More Spending with More Severe ED

Updated 28/05/2019
The State budget has expanded service spending across many policy areas and the employee benefits balance sheet shows increases across all components (wages, leave, etc) to 2022-23.  This is based on the 'expected financial impact of employing more staff to increase service delivery and on approved wage outcomes resulting from public sector enterprise bargaining agreements'.  There's $200 million saving over four years by reducing spending on consultancy and labour hire plus further savings on whole of government efficiencies which include; 
  • a) aligning indexation of funding with forecast inflation in 2019/20, and 
  • b) expanding the General Efficiency Dividend from 2020-21. 
The ED over the forward estimates is severe at about $1.8 billion but our early intervention will see this done as program expenditure base reviews.  Program expenditure base reviews are a smarter more transparent way for finding real savings and we’ll be all over the Departments on this.  That’s our next priority.  Instead of Departments protecting their favorite patches and applying the ED as they’ve done in the past by just culling the lowest paid admin policy jobs the reviews, with our input, will flush out these obsolete programs. 
The commitment on jobs, skills exchange, and no redundancies should mean work is available in any new spending priority program while savings can come from older former budget initiatives. 
It’s important to note that the projected budget surplus going forward is 6 times higher (1.6 billion p.a.) than the ED. 
Discussion is underway about establishing a Skills Exchange which CPSU expects to commence on 1st July.  
In relation to bargaining treasury’s forecast wage price index improvements over the forward years augers well next year and beyond.

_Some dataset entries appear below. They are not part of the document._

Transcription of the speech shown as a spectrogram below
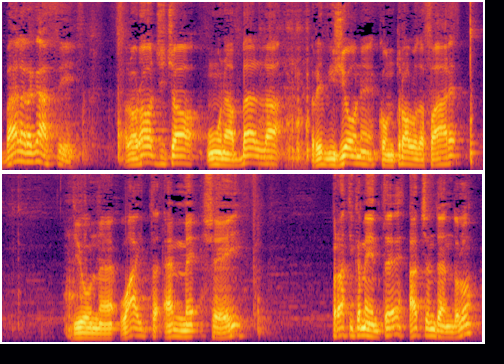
Bella ragazzi, allora oggi ho una bella revisione controllo da fare di un White M6 praticamente accendendolo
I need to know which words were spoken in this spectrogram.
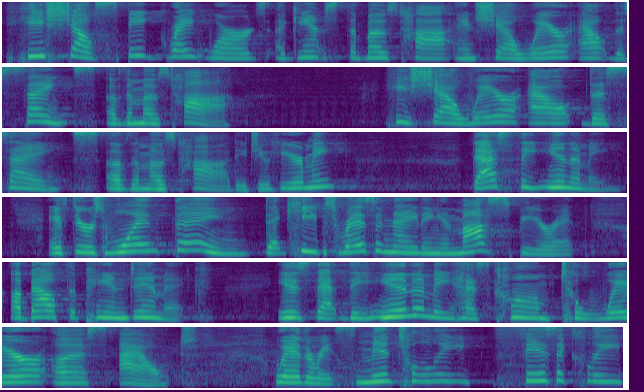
He shall speak great words against the Most High and shall wear out the saints of the Most High. He shall wear out the saints of the Most High. Did you hear me? That's the enemy. If there's one thing that keeps resonating in my spirit about the pandemic, is that the enemy has come to wear us out, whether it's mentally, physically,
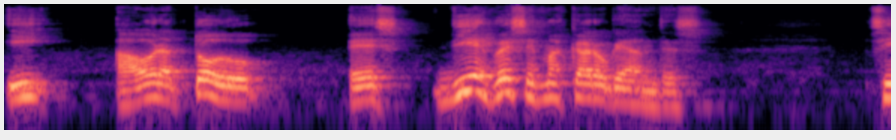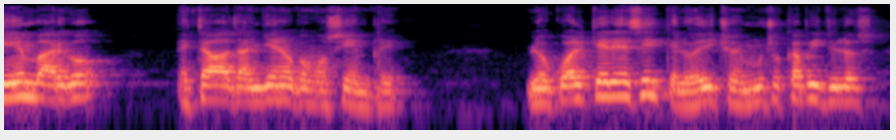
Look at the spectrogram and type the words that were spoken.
y ahora todo es 10 veces más caro que antes. Sin embargo, estaba tan lleno como siempre, lo cual quiere decir, que lo he dicho en muchos capítulos,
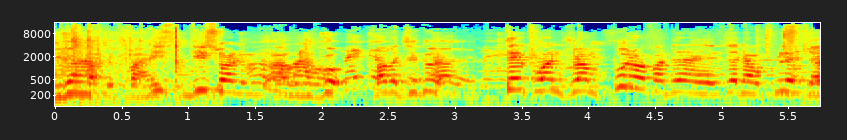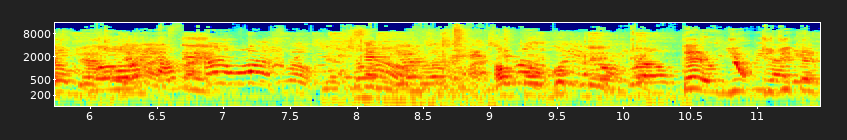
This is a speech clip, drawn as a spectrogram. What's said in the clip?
You don't have to fight. This one I will go. Baba Jidu, take one drum, put over there, and then I'll play just the I'll, I'll go play. Tell, you, did you tell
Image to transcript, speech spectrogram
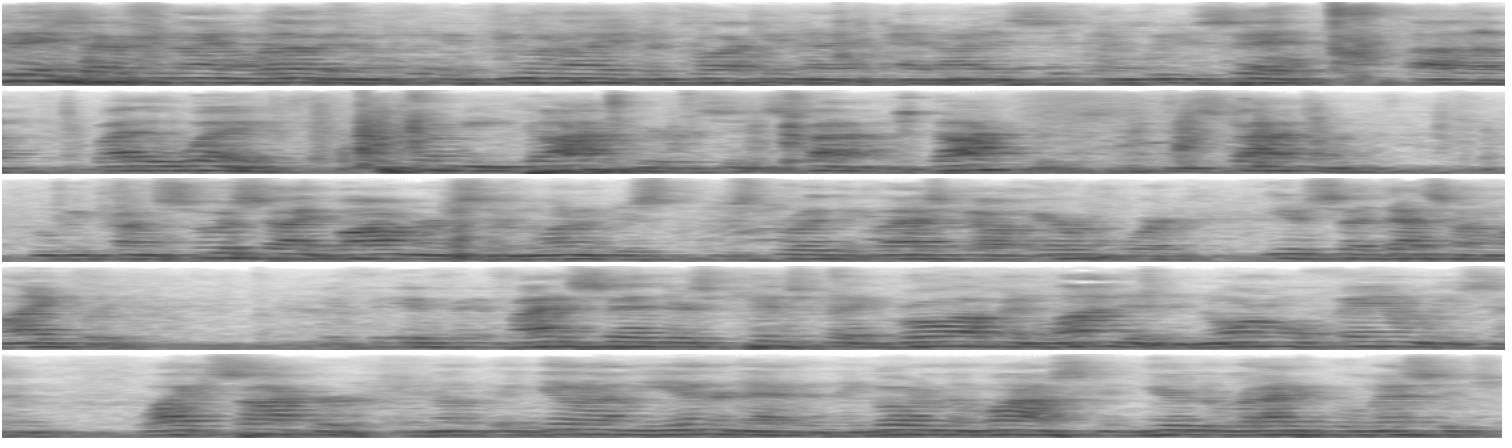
two days after 9/11, if you and I had been talking, and I and we said, uh, by the way, there's going to be doctors in Scotland, doctors in Scotland, who become suicide bombers and want to just destroy the Glasgow airport. You said that's unlikely. If, if, if I'd have said there's kids that grow up in London in normal families and like soccer, and they get on the internet and they go to the mosque and hear the radical message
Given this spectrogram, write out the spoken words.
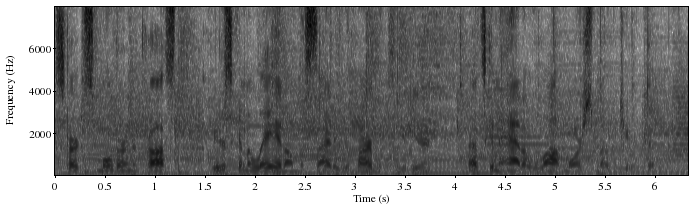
starts smoldering across, you're just gonna lay it on the side of your barbecue here. That's gonna add a lot more smoke to your cook.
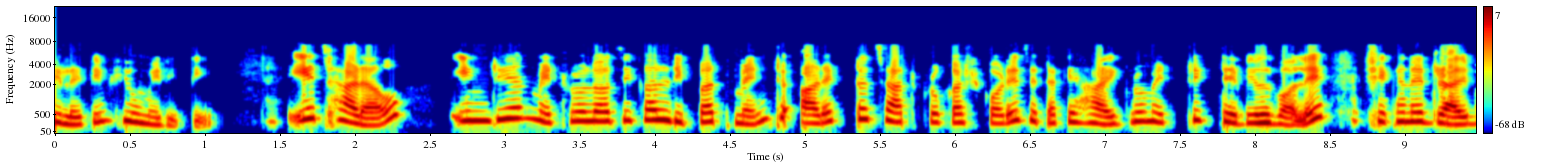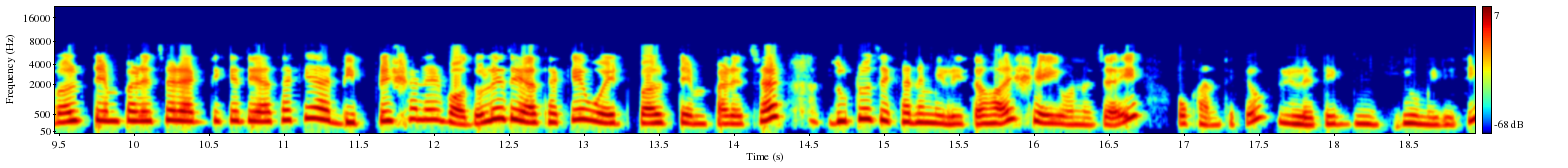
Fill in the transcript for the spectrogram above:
রিলেটিভ হিউমিডিটি এছাড়াও ইন্ডিয়ান মেট্রোলজিক্যাল ডিপার্টমেন্ট আরেকটা চার্ট প্রকাশ করে, যেটাকে হাইগ্রোমেট্রিক টেবিল বলে। সেখানে ড্রাই বাল্ব টেম্পারেচার একদিকে দেয়া থাকে আর ডিপ্রেশনের বদলে দেয়া থাকে ওয়েট বাল্ব টেম্পারেচার দুটো যেখানে মিলিত হয়, সেই অনুযায়ী ওখান থেকেও রিলেটিভ হিউমিডিটি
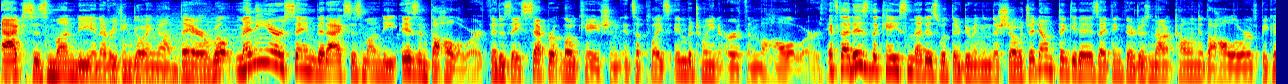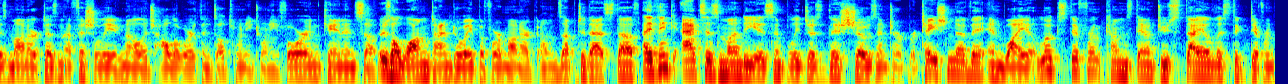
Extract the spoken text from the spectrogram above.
Axis Mundi and everything going on there, well, many are saying that Axis Mundi isn't the Hollow Earth. It is a separate location. It's a place in between Earth and the Hollow Earth. If that is the case and that is what they're doing in the show, which I don't think it is, I think they're just not calling it the Hollow Earth because Monarch doesn't officially acknowledge Hollow Earth until 2024 in canon, so there's a long time to wait before Monarch owns up to that stuff. I think Axis Mundi is simply just this show's interpretation of it, and why it looks different comes down to stylistic differences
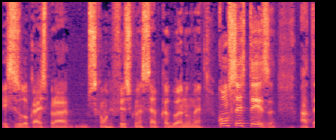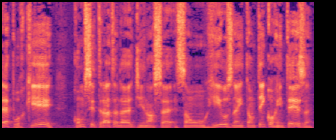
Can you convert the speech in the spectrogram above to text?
esses locais para buscar um refresco nessa época do ano, né? Com certeza, até porque como se trata de nossa são rios, né? Então tem correnteza.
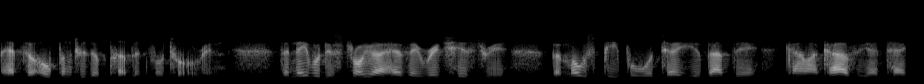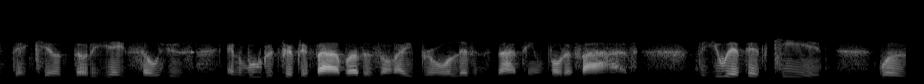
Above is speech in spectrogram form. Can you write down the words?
that's open to the public for touring. The naval destroyer has a rich history, but most people will tell you about the kamikaze attack that killed 38 soldiers and wounded 55 others on April 11, 1945. The USS Kidd was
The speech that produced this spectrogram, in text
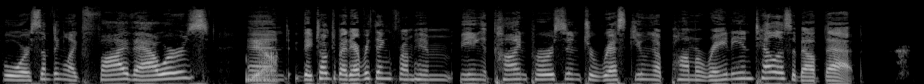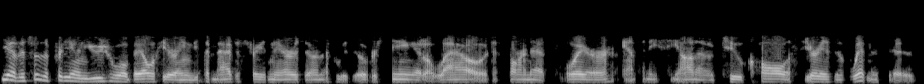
for something like five hours. Yeah. And they talked about everything from him being a kind person to rescuing a Pomeranian. Tell us about that. Yeah, this was a pretty unusual bail hearing. The magistrate in Arizona who was overseeing it allowed Barnett's lawyer, Anthony Ciano, to call a series of witnesses,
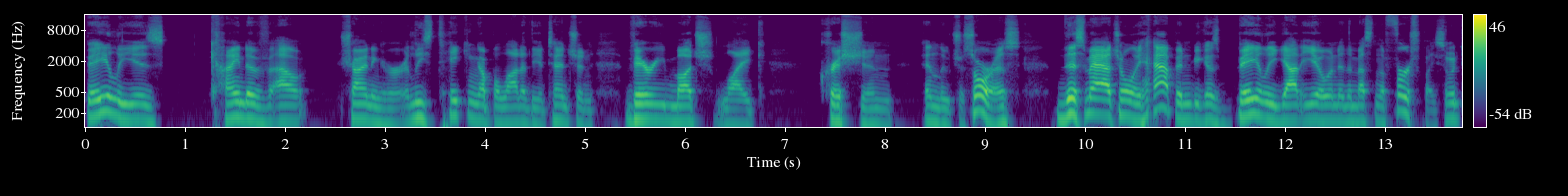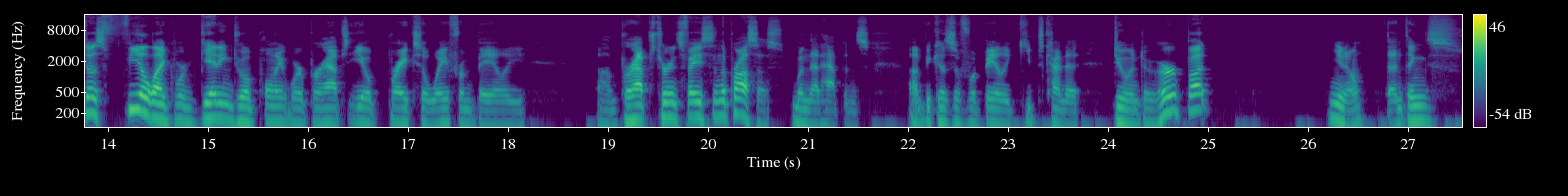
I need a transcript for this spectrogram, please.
Bayley is kind of outshining her, at least taking up a lot of the attention, very much like Christian and Luchasaurus. This match only happened because Bayley got Iyo into the mess in the first place. So it does feel like we're getting to a point where perhaps Iyo breaks away from Bayley, um, perhaps turns face in the process when that happens uh, because of what Bayley keeps kind of doing to her. But you know, then things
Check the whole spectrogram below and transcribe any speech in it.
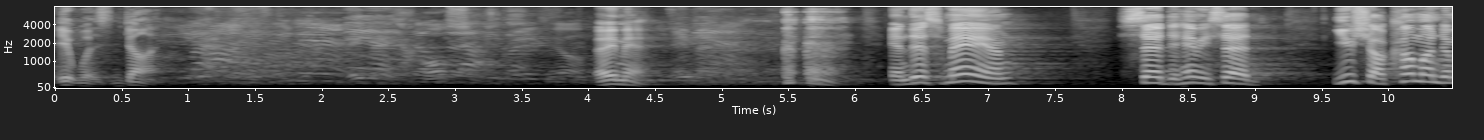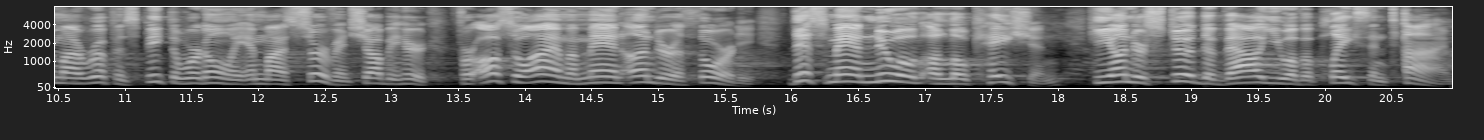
it was done. Amen. Amen. and this man said to him, He said, You shall come under my roof and speak the word only, and my servant shall be heard. For also I am a man under authority. This man knew a location, he understood the value of a place and time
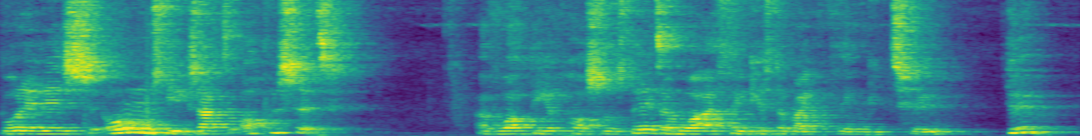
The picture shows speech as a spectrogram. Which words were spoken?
But it is almost the exact opposite of what the apostles did and what I think is the right thing to do.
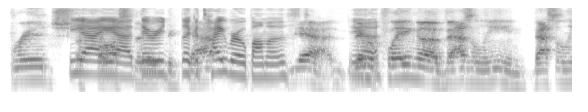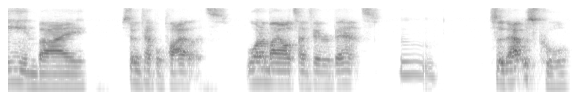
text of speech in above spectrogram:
bridge. yeah, yeah. the- they were the like gap? a tightrope almost. Yeah, they Yeah. were playing uh, Vaseline, Vaseline by Stone Temple Pilots, one of my all-time favorite bands. Ooh, So that was cool.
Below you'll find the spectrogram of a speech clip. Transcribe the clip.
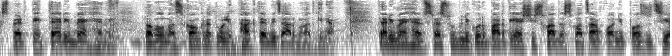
ექსპერტი ტერი ბენჰემი, რომელმაც კონკრეტული ფაქტები წარმოადგინა. ტერი ბენჰემს რესპუბლიკურ პარტიაში სხვადასხვა წამყვანი პოზიცია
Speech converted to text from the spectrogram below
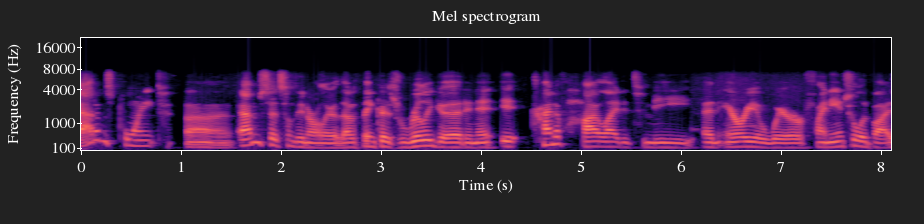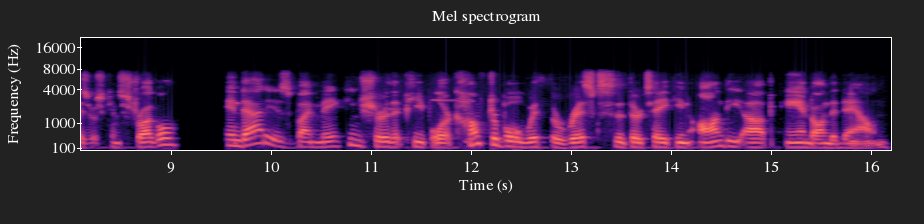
Adam's point, uh, Adam said something earlier that I think is really good, and it, it kind of highlighted to me an area where financial advisors can struggle and that is by making sure that people are comfortable with the risks that they're taking on the up and on the down.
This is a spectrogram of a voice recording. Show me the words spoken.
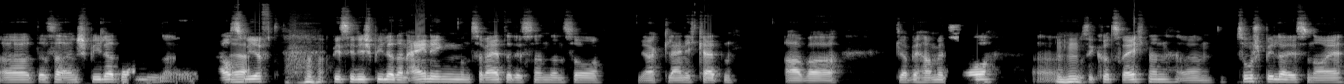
äh, dass er einen Spieler dann äh, auswirft, ja. bis sie die Spieler dann einigen und so weiter. Das sind dann so ja, Kleinigkeiten. Aber ich glaube, wir haben jetzt so, äh, mhm. muss ich kurz rechnen, äh, Zuspieler ist neu,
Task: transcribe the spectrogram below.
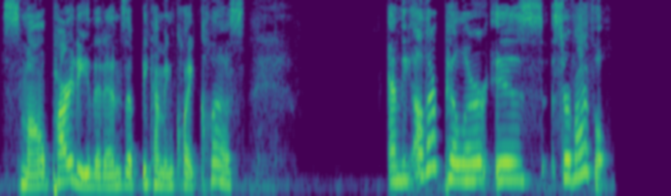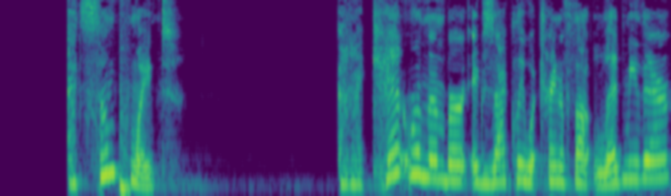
small party that ends up becoming quite close. And the other pillar is survival. At some point, and I can't remember exactly what train of thought led me there,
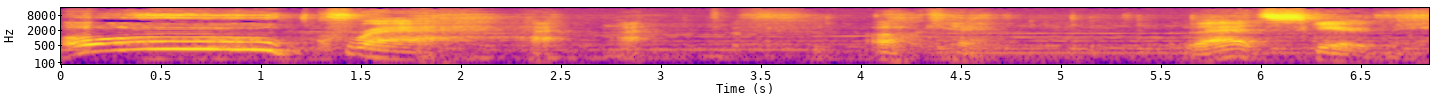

There was no mention of wages policy, redundancies, or gender pay equity in the budget.

Associated labels